Asteroid 2012 TC4 will pass inside the moon's orbit around Earth, flying at an altitude of approximately 27,000 miles.

It could pass just 4,200 miles (6,800 kilometers) from Earth for the first time since it went out of range in 2012, Nasa says. Much of the meteor landed in a local lake called Chebarkul.

We know for sure that there is no possibility for this object to hit Earth.
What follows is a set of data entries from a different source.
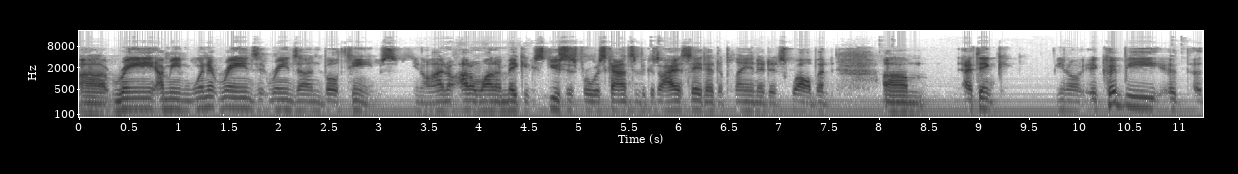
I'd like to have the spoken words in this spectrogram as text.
uh, rainy. I mean, when it rains, it rains on both teams. You know, I don't I don't want to make excuses for Wisconsin because Ohio State had to play in it as well, but um, I think you know it could be. A, a,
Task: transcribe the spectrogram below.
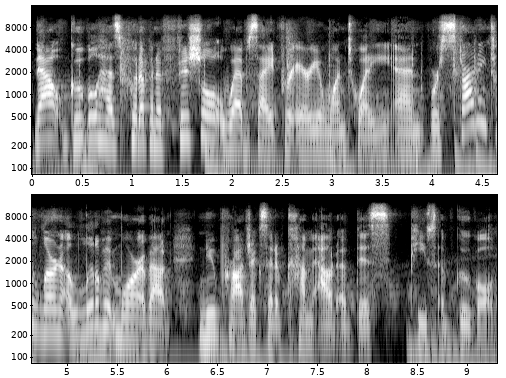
Now, Google has put up an official website for Area 120, and we're starting to learn a little bit more about new projects that have come out of this piece of Google.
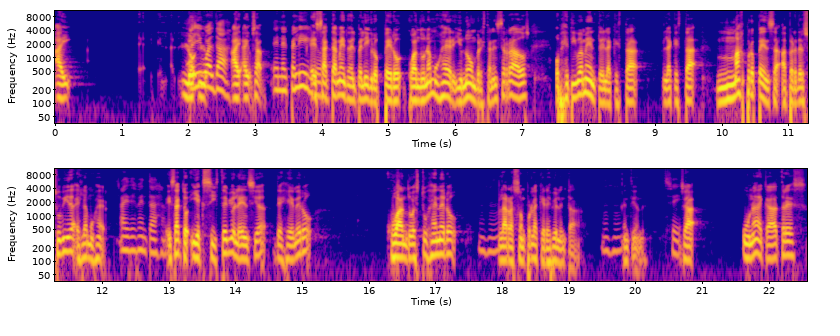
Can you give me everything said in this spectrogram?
hay... Hay igualdad. hay- hay- o sea, en el peligro. Exactamente, en el peligro. Pero cuando una mujer y un hombre están encerrados, objetivamente la que está, la que está más propensa a perder su vida es la mujer. Hay desventaja. Exacto. Y existe violencia de género cuando es tu género la razón por la que eres violentada. ¿Entiendes? Sí. O sea, una de cada tres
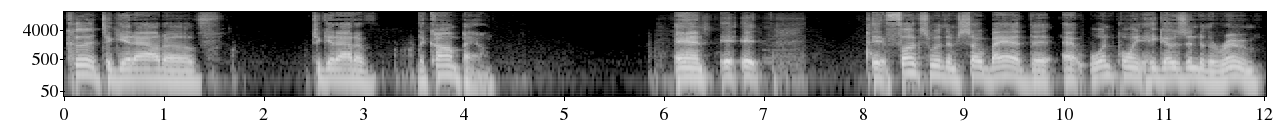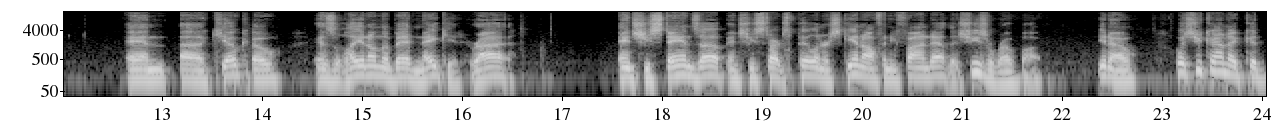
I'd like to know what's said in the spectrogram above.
could to get out of to get out of the compound. And it, it it fucks with him so bad that at one point he goes into the room and uh, Kyoko is laying on the bed naked, right? And she stands up and she starts peeling her skin off, and you find out that she's a robot, you know, which you kind of could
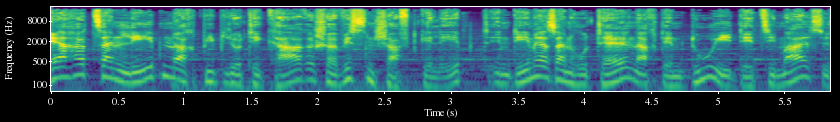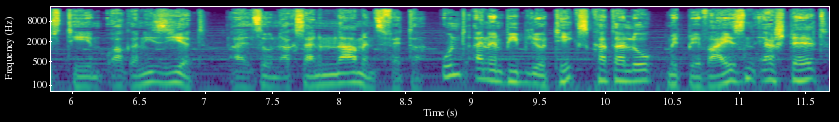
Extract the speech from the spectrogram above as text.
Er hat sein Leben nach bibliothekarischer Wissenschaft gelebt, indem er sein Hotel nach dem Dewey-Dezimalsystem organisiert, also nach seinem Namensvetter, und einen Bibliothekskatalog mit Beweisen erstellt,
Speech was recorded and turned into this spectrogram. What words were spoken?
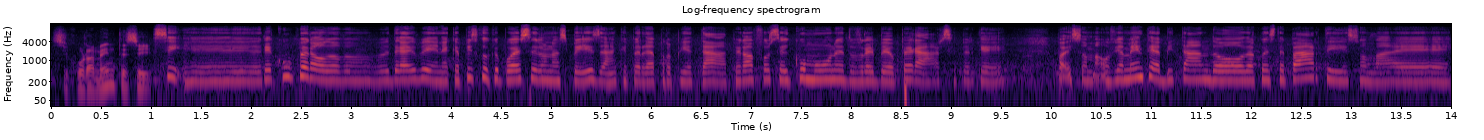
Sicuramente sì. Sì, eh, recupero vedrei bene. Capisco che può essere una spesa anche per la proprietà, però forse il comune dovrebbe operarsi perché poi insomma ovviamente abitando da queste parti insomma è,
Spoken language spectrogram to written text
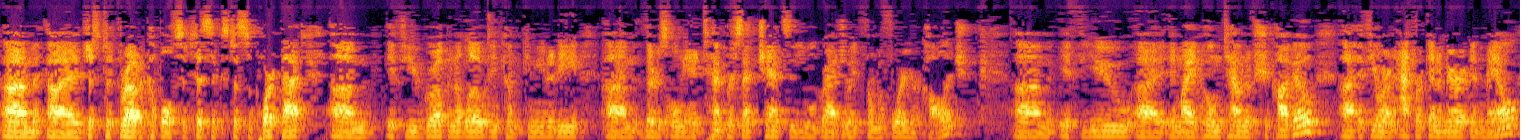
Um, uh, just to throw out a couple of statistics to support that, um, if you grow up in a low income community, um, there's only a 10% chance that you will graduate from a four-year college. Um, if you, uh, in my hometown of Chicago, uh, if you are an African American male,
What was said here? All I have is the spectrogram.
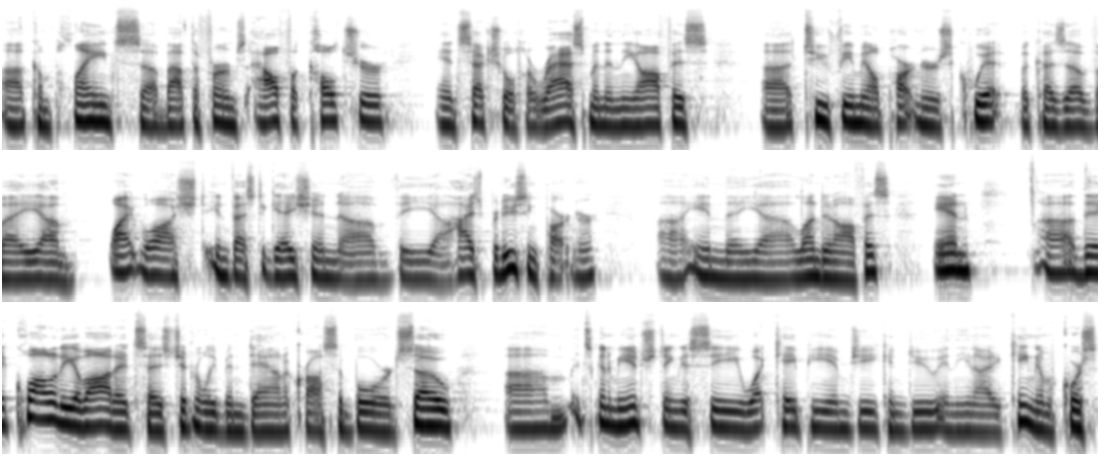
uh, complaints about the firm's alpha culture and sexual harassment in the office. two female partners quit because of a um, whitewashed investigation of the highest producing partner in the London office, and uh, the quality of audits has generally been down across the board. So um, it's going to be interesting to see what KPMG can do in the United Kingdom. Of course,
"It will be incumbent upon the observatories to get a fix on the asteroid as it approaches, and work together to obtain follow-up observations than make more refined asteroid orbit determinations possible".